(RECORDS PROVIDED)

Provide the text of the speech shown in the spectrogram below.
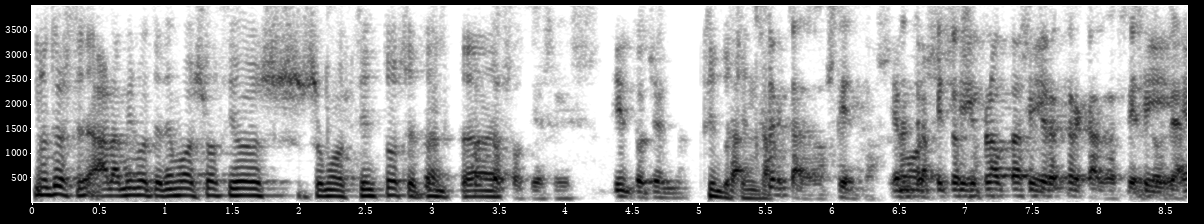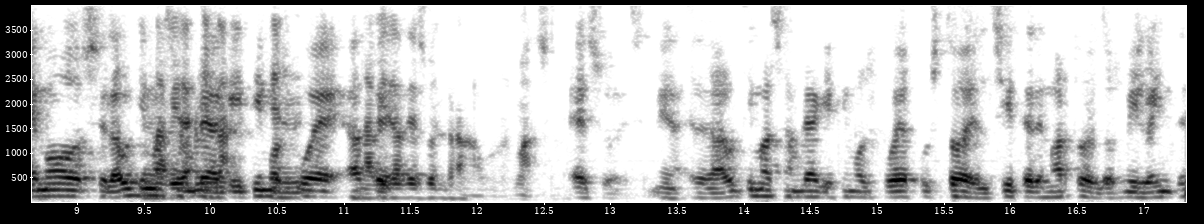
Nosotros ahora mismo tenemos socios, somos 170. ¿Cuántos socios sois? 180. 180. Cerca de 200. Hemos- Entre pitos sí, y flautas, sí. cerca de 200. Sí, ya. hemos, la última Navidad- asamblea en- que hicimos en fue hace, Navidades vendrán algunos más. Eso es. Mira, la última asamblea que hicimos fue justo el 7 de marzo del 2020.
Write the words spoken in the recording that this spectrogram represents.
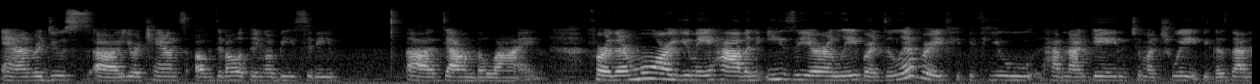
and reduce uh, your chance of developing obesity uh, down the line. Furthermore, you may have an easier labor delivery if, if you have not gained too much weight because then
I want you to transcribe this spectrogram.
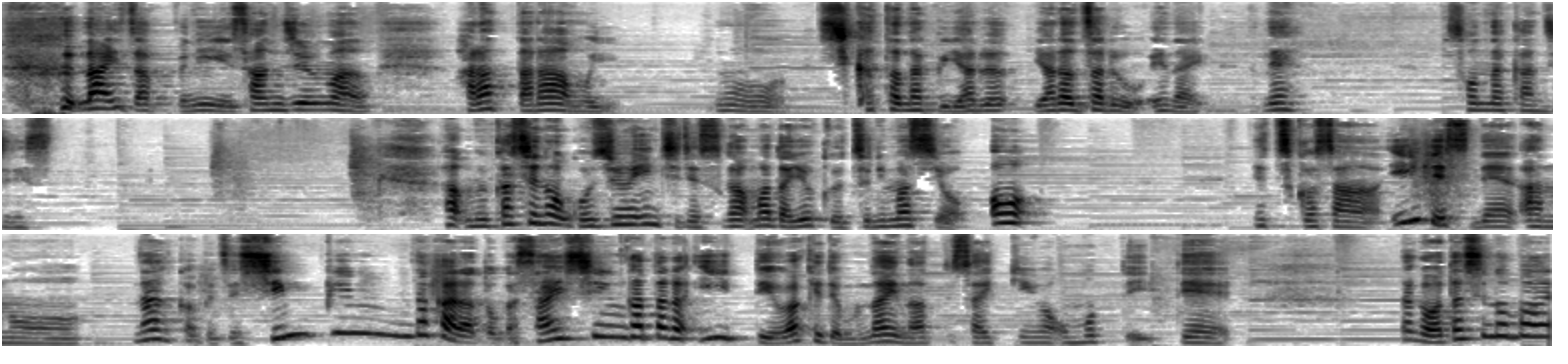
ライズアップに30万払ったらもう、もう仕方なくやる、やらざるを得ないね。そんな感じです。あ、昔の50インチですが、まだよく映りますよ。おえつこさん、いいですね。あの、なんか別に新品だからとか最新型がいいっていうわけでもないなって最近は思っていて、なんか私の場合、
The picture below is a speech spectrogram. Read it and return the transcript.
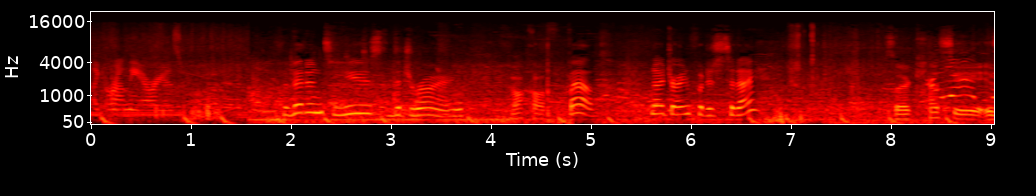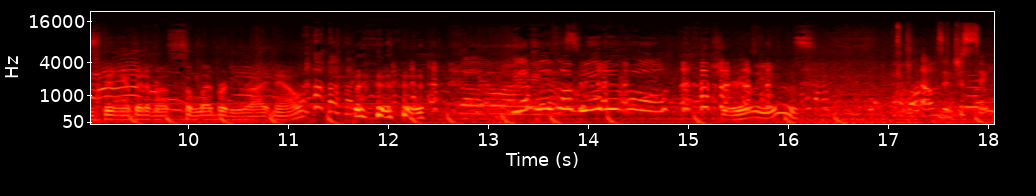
like around the area as well. Forbidden to use the drone. Knock off. Well, no drone footage today. So Cassie is being a bit of a celebrity right now. you guys are so beautiful. She really is. That was interesting.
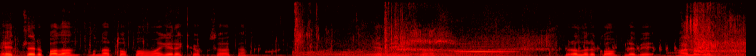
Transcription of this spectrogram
Ee, etleri falan bunlar toplamama gerek yok zaten. Yemeğimiz var. Buraları komple bir halledelim.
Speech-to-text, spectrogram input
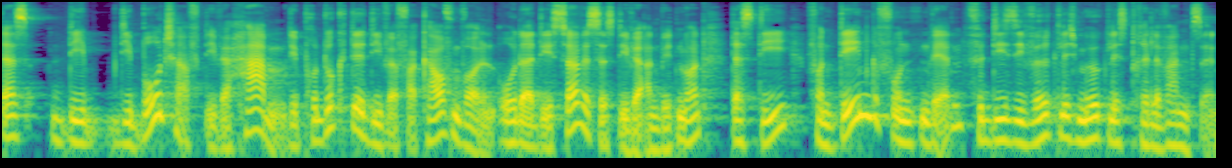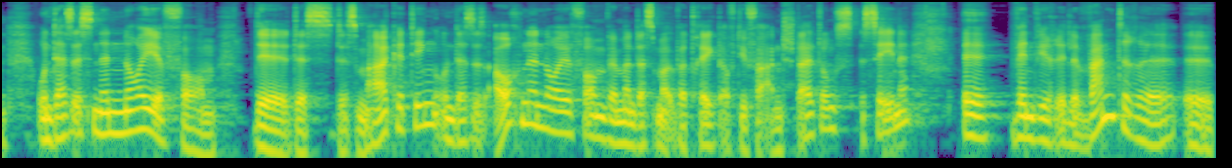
dass die, die Botschaft, die wir haben, die Produkte, die wir verkaufen wollen oder die Services, die wir anbieten wollen, dass die von denen gefunden werden, für die sie wirklich möglichst relevant sind. Und das ist eine neue Form des, des Marketing und das ist auch eine neue Form, wenn man das mal überträgt auf die Veranstaltungsszene äh, wenn wir relevantere äh,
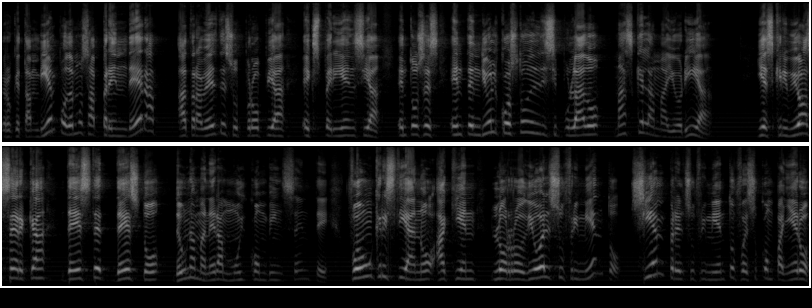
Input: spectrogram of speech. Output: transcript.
pero que también podemos aprender a, a través de su propia experiencia. Entonces entendió el costo del discipulado más que la mayoría y escribió acerca de, este, de esto de una manera muy convincente. Fue un cristiano a quien lo rodeó el sufrimiento. Siempre el sufrimiento fue su compañero.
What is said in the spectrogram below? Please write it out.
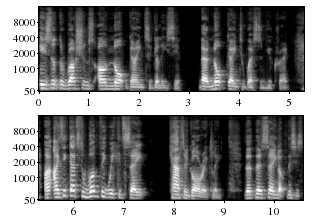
is that the Russians are not going to Galicia. They're not going to Western Ukraine. I, I think that's the one thing we could say categorically. That they're saying, look, this is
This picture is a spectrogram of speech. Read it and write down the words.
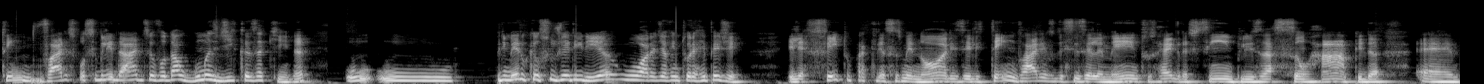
Tem várias possibilidades, eu vou dar algumas dicas aqui. Né? O, o primeiro que eu sugeriria, o Hora de Aventura RPG. Ele é feito para crianças menores, ele tem vários desses elementos, regras simples, ação rápida, é,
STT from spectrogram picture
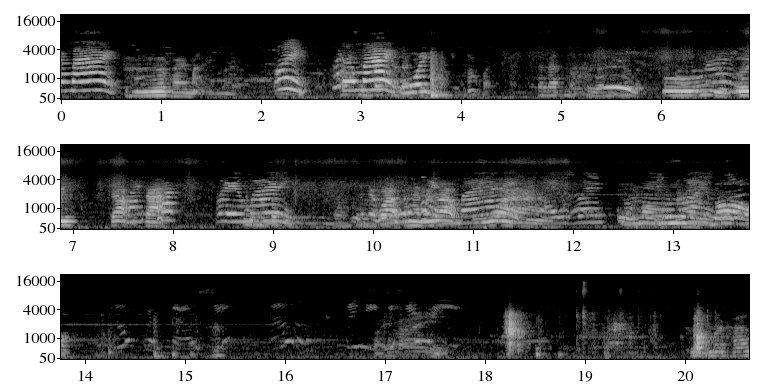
ทำไม เออไฟใหม่ อุ้ยไปทำไมอุ้ย สลัดมะเขือ โอ้ยลูกเอ้ยเจ้าจ้า ไปทำไม ไม่ได้ว่าให้มันเล่าว่า มันมองเมื่อยบอก ไฟไหม้ ขึ้นมาทาง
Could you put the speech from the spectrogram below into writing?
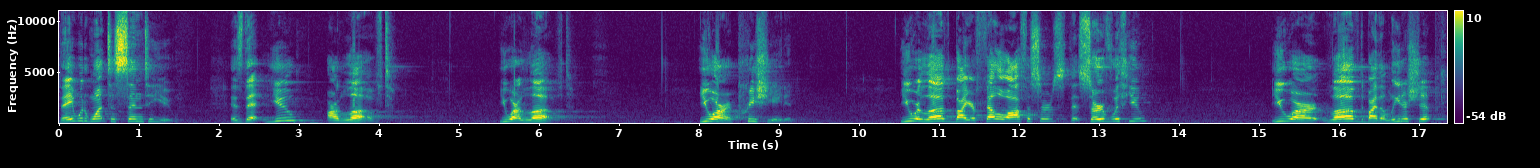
they would want to send to you is that you are loved. You are loved. You are appreciated. You are loved by your fellow officers that serve with you. You are loved by the leadership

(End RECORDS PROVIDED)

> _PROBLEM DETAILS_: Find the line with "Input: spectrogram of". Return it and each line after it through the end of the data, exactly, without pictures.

> _SOLUTION TO THIS TASK_:
Input: spectrogram of speech. Output: transcript.
pero que también podemos aprender a, a través de su propia experiencia. Entonces entendió el costo del discipulado más que la mayoría y escribió acerca de, este, de esto de una manera muy convincente. Fue un cristiano a quien lo rodeó el sufrimiento. Siempre el sufrimiento fue su compañero.
What is said in the spectrogram below? Please write it out.
is that the Russians are not going to Galicia. They're not going to Western Ukraine. I, I think that's the one thing we could say categorically. That they're saying, look, this is
This picture is a spectrogram of speech. Read it and write down the words.
Tem várias possibilidades, eu vou dar algumas dicas aqui. Né? O, o primeiro que eu sugeriria, o Hora de Aventura RPG. Ele é feito para crianças menores, ele tem vários desses elementos, regras simples, ação rápida, é,
STT from spectrogram picture
ทำไม เออไฟใหม่ อุ้ยไปทำไมอุ้ย สลัดมะเขือ โอ้ยลูกเอ้ยเจ้าจ้า ไปทำไม ไม่ได้ว่าให้มันเล่าว่า มันมองเมื่อยบอก ไฟไหม้ ขึ้นมาทาง
Could you put the speech from the spectrogram below into writing?
they would want to send to you is that you are loved. You are loved. You are appreciated. You are loved by your fellow officers that serve with you. You are loved by the leadership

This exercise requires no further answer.